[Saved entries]

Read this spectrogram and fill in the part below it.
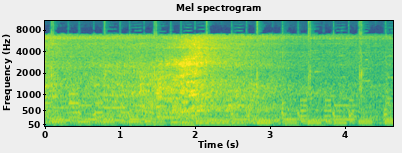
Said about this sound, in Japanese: お今のバイクのお兄さん、いいな僕も串谷のバイクウェア欲しいな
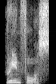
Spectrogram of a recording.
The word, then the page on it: reinforce: Indian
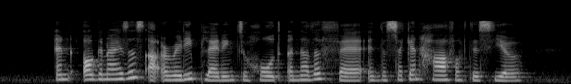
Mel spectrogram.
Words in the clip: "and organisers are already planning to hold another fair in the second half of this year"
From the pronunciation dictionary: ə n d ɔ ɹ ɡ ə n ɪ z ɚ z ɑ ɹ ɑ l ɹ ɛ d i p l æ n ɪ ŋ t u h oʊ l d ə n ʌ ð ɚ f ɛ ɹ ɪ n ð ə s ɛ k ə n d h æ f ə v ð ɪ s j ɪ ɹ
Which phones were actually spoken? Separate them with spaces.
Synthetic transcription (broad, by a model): ə n d ɔ ɡ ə n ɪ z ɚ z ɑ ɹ ɑ l ɹ ɛ d i p l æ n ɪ ŋ t u h oʊ l d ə n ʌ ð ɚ f ɛ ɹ ɪ n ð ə s ɛ k ə n d h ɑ f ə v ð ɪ s j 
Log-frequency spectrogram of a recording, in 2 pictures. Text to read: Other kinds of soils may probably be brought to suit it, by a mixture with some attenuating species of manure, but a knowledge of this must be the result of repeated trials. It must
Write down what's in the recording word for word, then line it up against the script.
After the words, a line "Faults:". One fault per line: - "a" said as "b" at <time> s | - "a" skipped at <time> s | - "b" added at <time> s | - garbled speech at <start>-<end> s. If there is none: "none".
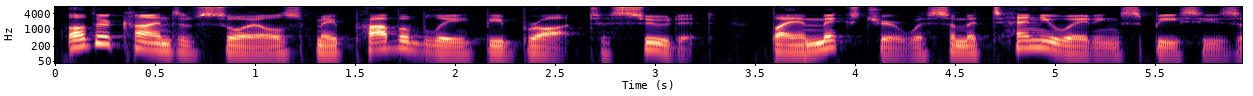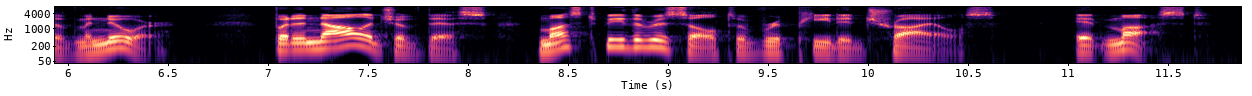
Other kinds of soils may probably be brought to suit it, by a mixture with some attenuating species of manure, but a knowledge of this must be the result of repeated trials. It must
Faults:
none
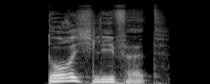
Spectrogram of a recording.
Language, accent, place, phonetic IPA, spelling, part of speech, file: German, Germany, Berlin, [ˈdʊʁçˌliːfət], durchliefet, verb, De-durchliefet.ogg
- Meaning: second-person plural subjunctive II of durchlaufen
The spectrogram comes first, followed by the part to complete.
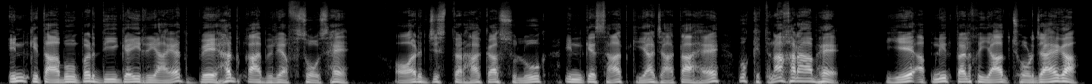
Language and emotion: Urdu, disgusted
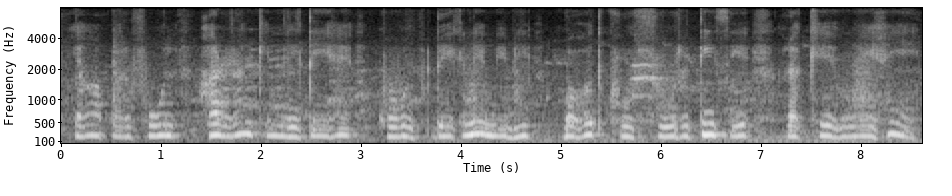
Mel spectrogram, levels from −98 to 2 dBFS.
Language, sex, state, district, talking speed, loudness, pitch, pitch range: Hindi, female, Bihar, Saharsa, 125 wpm, -18 LUFS, 220 Hz, 205-235 Hz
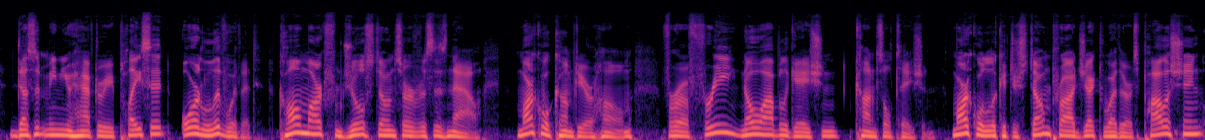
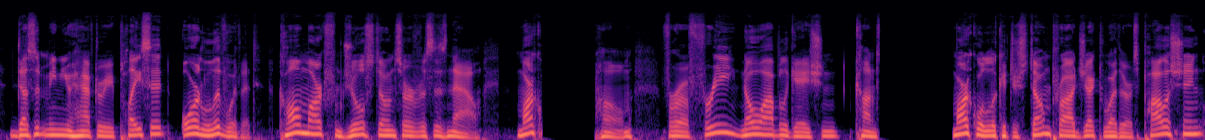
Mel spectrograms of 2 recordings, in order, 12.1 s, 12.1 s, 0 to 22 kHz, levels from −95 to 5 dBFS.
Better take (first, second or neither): first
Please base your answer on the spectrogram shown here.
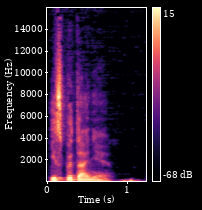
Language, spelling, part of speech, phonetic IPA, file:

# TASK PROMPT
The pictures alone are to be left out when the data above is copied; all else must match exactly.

# YOUR RESPONSE
Read this spectrogram and fill in the part below it.
Said about this sound, in Japanese: お今のバイクのお兄さん、いいな僕も串谷のバイクウェア欲しいな
Spectrogram of a recording.
The word, then the page on it: reinforce: Indian
Mel spectrogram.
Words in the clip: "and organisers are already planning to hold another fair in the second half of this year"
From the pronunciation dictionary: ə n d ɔ ɹ ɡ ə n ɪ z ɚ z ɑ ɹ ɑ l ɹ ɛ d i p l æ n ɪ ŋ t u h oʊ l d ə n ʌ ð ɚ f ɛ ɹ ɪ n ð ə s ɛ k ə n d h æ f ə v ð ɪ s j ɪ ɹ
Which phones were actually spoken? Separate them with spaces.
Synthetic transcription (broad, by a model): ə n d ɔ ɡ ə n ɪ z ɚ z ɑ ɹ ɑ l ɹ ɛ d i p l æ n ɪ ŋ t u h oʊ l d ə n ʌ ð ɚ f ɛ ɹ ɪ n ð ə s ɛ k ə n d h ɑ f ə v ð ɪ s j 
Log-frequency spectrogram of a recording, in 2 pictures. Text to read: Other kinds of soils may probably be brought to suit it, by a mixture with some attenuating species of manure, but a knowledge of this must be the result of repeated trials. It must
Write down what's in the recording word for word, then line it up against the script.
After the words, a line "Faults:". One fault per line: - "a" said as "b" at <time> s | - "a" skipped at <time> s | - "b" added at <time> s | - garbled speech at <start>-<end> s. If there is none: "none".
Other kinds of soils may probably be brought to suit it, by a mixture with some attenuating species of manure, but a knowledge of this must be the result of repeated trials. It must
Faults:
none
Spectrogram of a recording.
Language, accent, place, phonetic IPA, spelling, part of speech, file: German, Germany, Berlin, [ˈdʊʁçˌliːfət], durchliefet, verb, De-durchliefet.ogg
- Meaning: second-person plural subjunctive II of durchlaufen
The spectrogram comes first, followed by the part to complete.
Language and emotion: Urdu, disgusted
Mel spectrogram, levels from −98 to 2 dBFS.
Language, sex, state, district, talking speed, loudness, pitch, pitch range: Hindi, female, Bihar, Saharsa, 125 wpm, -18 LUFS, 220 Hz, 205-235 Hz
Mel spectrograms of 2 recordings, in order, 12.1 s, 12.1 s, 0 to 22 kHz, levels from −95 to 5 dBFS.
Better take (first, second or neither): first
Please base your answer on the spectrogram shown here.
Language, spelling, part of speech, phonetic IPA, file:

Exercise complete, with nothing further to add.